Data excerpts
▽
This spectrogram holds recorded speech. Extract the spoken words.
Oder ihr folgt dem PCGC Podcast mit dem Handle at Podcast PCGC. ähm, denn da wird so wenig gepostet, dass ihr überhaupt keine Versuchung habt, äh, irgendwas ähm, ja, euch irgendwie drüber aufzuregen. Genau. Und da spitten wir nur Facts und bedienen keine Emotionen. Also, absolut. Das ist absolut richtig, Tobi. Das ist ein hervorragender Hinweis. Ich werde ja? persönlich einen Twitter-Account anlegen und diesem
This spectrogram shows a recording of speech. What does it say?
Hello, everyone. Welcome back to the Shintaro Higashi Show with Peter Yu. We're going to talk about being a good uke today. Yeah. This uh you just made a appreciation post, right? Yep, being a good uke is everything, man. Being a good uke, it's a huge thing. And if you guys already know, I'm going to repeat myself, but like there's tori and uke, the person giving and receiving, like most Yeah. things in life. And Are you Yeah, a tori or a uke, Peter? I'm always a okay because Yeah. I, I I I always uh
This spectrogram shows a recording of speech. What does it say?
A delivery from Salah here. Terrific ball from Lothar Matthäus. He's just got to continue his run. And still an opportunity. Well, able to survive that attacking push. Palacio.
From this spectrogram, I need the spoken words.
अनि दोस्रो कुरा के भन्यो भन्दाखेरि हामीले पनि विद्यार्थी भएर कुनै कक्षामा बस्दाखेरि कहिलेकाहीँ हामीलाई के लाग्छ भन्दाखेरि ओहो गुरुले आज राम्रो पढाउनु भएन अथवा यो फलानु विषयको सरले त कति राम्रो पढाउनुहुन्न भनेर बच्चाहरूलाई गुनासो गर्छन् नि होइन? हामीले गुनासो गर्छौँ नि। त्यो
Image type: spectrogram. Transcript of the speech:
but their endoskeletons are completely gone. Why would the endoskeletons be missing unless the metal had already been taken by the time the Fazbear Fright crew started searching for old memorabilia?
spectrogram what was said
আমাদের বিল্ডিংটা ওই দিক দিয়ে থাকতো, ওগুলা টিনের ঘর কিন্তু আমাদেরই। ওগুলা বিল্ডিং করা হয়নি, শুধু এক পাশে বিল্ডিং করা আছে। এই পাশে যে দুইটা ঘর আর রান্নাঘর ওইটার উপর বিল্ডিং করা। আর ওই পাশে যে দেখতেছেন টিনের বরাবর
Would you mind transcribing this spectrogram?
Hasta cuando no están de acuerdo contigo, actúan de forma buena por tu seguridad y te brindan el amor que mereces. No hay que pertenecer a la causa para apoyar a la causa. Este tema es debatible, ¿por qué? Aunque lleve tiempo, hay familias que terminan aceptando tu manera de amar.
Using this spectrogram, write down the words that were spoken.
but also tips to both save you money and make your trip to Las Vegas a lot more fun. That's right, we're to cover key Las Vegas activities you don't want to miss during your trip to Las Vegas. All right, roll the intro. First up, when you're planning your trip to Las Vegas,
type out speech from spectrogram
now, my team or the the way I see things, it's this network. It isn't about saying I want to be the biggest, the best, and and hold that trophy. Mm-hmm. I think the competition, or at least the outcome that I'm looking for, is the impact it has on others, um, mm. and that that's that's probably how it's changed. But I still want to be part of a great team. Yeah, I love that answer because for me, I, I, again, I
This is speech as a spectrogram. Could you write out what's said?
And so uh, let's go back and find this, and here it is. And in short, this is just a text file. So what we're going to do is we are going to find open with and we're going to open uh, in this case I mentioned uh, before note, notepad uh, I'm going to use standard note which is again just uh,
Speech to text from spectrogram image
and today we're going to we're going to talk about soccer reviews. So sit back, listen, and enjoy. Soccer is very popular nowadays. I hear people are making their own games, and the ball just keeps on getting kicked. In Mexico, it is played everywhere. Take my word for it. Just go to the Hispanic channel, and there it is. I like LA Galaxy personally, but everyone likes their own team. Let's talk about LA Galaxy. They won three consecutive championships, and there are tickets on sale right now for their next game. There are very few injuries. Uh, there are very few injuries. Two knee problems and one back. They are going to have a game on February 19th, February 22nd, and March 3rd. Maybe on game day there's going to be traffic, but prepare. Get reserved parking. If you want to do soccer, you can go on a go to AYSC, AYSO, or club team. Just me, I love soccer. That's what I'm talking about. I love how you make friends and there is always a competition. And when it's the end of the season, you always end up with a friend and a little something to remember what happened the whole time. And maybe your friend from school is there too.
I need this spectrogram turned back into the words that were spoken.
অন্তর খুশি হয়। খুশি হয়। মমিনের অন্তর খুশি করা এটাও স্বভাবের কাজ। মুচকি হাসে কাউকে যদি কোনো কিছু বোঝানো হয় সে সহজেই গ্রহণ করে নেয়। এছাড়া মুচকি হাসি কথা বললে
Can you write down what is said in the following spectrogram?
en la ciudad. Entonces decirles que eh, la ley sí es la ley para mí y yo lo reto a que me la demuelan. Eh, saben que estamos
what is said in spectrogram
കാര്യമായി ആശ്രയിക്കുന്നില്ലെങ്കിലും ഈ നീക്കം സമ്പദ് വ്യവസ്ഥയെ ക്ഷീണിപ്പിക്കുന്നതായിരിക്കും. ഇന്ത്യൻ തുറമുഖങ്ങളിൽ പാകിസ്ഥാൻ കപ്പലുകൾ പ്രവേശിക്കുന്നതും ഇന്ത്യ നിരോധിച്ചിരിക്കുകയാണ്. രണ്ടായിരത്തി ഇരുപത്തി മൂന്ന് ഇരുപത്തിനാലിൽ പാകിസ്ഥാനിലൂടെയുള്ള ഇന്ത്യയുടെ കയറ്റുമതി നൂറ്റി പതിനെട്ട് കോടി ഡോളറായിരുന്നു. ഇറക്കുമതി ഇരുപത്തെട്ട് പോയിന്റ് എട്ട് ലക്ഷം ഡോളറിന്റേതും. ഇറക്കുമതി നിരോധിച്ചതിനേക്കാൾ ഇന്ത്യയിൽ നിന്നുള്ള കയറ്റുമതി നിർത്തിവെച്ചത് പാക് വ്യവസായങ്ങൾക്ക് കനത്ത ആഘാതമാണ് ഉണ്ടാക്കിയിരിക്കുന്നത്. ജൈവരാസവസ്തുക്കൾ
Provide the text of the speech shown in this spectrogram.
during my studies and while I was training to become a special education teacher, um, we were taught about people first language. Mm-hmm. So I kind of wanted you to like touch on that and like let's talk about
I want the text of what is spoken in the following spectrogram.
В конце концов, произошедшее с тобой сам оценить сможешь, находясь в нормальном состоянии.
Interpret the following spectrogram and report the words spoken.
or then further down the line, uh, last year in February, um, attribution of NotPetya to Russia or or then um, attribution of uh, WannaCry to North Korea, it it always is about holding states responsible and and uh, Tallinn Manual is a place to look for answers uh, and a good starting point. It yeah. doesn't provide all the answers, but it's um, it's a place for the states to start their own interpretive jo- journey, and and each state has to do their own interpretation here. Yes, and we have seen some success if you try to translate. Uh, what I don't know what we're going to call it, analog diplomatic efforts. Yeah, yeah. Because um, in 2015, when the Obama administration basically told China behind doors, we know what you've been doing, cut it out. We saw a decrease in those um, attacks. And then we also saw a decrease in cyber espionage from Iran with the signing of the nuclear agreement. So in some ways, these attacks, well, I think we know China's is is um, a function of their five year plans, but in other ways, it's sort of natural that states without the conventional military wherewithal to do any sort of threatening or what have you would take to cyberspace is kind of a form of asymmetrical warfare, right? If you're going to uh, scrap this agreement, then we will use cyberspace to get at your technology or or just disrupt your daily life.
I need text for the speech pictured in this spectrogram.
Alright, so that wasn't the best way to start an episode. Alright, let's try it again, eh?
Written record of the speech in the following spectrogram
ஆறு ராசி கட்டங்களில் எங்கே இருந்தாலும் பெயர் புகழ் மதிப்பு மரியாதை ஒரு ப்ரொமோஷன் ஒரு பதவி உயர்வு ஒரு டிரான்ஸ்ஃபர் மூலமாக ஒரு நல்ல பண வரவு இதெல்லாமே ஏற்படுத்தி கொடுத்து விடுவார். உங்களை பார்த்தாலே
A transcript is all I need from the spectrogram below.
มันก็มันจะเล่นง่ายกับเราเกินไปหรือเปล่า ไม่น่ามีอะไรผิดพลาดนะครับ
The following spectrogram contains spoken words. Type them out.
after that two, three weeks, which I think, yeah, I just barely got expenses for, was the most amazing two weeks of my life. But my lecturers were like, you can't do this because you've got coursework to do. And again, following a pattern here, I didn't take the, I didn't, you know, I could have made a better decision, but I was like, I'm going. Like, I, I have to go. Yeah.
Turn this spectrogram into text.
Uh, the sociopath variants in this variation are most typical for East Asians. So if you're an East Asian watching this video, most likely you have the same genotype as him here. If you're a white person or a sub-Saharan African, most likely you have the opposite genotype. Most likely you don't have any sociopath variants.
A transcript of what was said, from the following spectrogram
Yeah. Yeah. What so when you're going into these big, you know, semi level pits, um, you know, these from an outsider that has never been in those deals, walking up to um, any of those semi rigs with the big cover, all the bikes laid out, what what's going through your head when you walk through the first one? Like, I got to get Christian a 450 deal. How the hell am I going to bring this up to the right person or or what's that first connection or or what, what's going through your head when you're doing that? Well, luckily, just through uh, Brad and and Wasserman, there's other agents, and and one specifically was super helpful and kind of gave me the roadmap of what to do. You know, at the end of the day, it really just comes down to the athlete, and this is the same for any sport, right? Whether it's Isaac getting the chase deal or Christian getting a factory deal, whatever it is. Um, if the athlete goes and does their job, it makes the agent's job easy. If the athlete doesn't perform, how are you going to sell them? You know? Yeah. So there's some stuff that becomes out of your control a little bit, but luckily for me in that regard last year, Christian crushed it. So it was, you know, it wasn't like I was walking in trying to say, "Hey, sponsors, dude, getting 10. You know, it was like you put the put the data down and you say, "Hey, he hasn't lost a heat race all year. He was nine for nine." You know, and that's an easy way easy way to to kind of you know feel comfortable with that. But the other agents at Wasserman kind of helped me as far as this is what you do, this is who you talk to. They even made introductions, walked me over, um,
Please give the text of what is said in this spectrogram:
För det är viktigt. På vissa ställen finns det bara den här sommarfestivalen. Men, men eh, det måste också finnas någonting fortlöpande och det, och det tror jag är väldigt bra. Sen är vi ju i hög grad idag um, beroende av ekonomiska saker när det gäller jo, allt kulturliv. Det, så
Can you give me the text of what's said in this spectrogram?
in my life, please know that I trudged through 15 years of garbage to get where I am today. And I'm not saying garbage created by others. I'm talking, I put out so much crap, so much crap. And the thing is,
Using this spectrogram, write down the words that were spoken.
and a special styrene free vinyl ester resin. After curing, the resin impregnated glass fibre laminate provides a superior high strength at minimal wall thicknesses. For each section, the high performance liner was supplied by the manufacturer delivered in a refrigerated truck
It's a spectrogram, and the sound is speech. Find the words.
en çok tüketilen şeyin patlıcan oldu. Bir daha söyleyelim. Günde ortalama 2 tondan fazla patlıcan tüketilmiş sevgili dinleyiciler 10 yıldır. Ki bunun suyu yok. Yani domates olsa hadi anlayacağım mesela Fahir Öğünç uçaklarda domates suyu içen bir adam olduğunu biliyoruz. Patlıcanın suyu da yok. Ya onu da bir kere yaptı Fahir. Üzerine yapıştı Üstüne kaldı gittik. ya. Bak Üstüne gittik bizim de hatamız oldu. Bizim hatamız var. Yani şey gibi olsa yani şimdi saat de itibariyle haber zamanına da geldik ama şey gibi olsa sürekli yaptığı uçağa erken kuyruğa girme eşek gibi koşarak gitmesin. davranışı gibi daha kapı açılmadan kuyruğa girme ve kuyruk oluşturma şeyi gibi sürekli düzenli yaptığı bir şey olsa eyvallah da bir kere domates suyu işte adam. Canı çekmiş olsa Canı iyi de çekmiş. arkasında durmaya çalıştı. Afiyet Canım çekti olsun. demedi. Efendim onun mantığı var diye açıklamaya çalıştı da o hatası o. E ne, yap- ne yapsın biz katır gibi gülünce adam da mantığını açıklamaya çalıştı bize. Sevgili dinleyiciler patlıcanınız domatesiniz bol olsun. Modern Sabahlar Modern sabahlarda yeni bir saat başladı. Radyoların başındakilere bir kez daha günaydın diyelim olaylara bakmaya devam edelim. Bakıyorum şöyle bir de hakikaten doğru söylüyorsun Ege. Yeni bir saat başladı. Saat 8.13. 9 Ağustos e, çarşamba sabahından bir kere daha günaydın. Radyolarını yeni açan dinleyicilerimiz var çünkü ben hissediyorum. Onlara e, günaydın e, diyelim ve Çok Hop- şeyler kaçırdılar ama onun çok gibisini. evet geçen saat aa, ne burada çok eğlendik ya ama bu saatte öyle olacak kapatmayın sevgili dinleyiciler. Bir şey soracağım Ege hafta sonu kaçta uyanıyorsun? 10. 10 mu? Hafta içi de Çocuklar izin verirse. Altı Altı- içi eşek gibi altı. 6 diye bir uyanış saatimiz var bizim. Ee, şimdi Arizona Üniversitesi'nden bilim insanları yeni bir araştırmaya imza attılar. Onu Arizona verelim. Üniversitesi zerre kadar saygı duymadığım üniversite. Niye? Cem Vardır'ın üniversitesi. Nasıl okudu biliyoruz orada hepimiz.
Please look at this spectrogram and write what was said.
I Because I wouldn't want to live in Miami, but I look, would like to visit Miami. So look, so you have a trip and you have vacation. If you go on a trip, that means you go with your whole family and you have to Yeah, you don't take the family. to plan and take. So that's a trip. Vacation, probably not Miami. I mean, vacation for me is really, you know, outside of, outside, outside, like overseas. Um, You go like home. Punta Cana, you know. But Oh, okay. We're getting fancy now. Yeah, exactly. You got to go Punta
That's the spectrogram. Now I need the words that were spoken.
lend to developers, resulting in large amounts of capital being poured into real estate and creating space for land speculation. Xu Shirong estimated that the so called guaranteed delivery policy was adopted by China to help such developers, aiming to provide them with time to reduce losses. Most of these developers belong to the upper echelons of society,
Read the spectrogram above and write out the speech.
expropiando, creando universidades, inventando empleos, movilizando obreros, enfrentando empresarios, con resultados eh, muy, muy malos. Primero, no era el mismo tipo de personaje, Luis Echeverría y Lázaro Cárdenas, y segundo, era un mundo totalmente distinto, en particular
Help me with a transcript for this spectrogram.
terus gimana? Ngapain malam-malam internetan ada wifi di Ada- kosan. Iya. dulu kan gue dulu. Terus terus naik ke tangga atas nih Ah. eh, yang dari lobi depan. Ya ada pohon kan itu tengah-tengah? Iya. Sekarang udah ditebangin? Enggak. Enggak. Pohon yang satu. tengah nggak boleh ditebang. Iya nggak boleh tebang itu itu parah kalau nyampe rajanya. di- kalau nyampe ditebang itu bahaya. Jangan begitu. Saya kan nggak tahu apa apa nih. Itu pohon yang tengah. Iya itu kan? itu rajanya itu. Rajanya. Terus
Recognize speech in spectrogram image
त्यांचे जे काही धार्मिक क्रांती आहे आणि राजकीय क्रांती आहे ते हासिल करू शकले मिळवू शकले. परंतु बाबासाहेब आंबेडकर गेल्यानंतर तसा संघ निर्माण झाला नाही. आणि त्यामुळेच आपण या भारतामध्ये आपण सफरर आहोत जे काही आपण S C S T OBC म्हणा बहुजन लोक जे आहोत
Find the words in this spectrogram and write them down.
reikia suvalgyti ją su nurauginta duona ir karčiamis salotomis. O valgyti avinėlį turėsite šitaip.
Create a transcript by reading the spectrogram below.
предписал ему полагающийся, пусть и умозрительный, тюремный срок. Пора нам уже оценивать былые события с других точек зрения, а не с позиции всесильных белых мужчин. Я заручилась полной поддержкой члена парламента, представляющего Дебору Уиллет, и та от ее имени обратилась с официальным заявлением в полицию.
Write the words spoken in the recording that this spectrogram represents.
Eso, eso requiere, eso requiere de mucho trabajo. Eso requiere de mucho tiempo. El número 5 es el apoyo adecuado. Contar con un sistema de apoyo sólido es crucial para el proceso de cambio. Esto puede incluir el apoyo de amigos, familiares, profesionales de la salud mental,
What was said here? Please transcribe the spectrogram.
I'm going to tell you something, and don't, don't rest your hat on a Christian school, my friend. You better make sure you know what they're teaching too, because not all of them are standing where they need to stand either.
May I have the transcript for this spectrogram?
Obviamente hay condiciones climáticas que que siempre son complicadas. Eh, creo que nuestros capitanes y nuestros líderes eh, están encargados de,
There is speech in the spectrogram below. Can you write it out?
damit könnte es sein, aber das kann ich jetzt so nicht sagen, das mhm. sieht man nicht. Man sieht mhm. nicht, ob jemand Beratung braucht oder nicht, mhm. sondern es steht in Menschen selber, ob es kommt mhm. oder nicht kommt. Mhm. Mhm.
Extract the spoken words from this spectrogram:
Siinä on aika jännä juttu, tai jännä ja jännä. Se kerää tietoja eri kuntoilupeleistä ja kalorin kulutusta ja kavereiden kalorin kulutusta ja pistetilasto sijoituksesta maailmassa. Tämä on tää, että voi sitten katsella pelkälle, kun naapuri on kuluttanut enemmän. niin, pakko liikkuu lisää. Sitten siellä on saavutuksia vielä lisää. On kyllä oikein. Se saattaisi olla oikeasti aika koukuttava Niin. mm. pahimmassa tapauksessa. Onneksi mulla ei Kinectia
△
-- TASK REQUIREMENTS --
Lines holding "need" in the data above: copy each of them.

-- ANSWER TO THE PROBLEM --
From this spectrogram, I need the spoken words.
I need this spectrogram turned back into the words that were spoken.
I need text for the speech pictured in this spectrogram.
A transcript is all I need from the spectrogram below.
That's the spectrogram. Now I need the words that were spoken.
I'm going to tell you something, and don't, don't rest your hat on a Christian school, my friend. You better make sure you know what they're teaching too, because not all of them are standing where they need to stand either.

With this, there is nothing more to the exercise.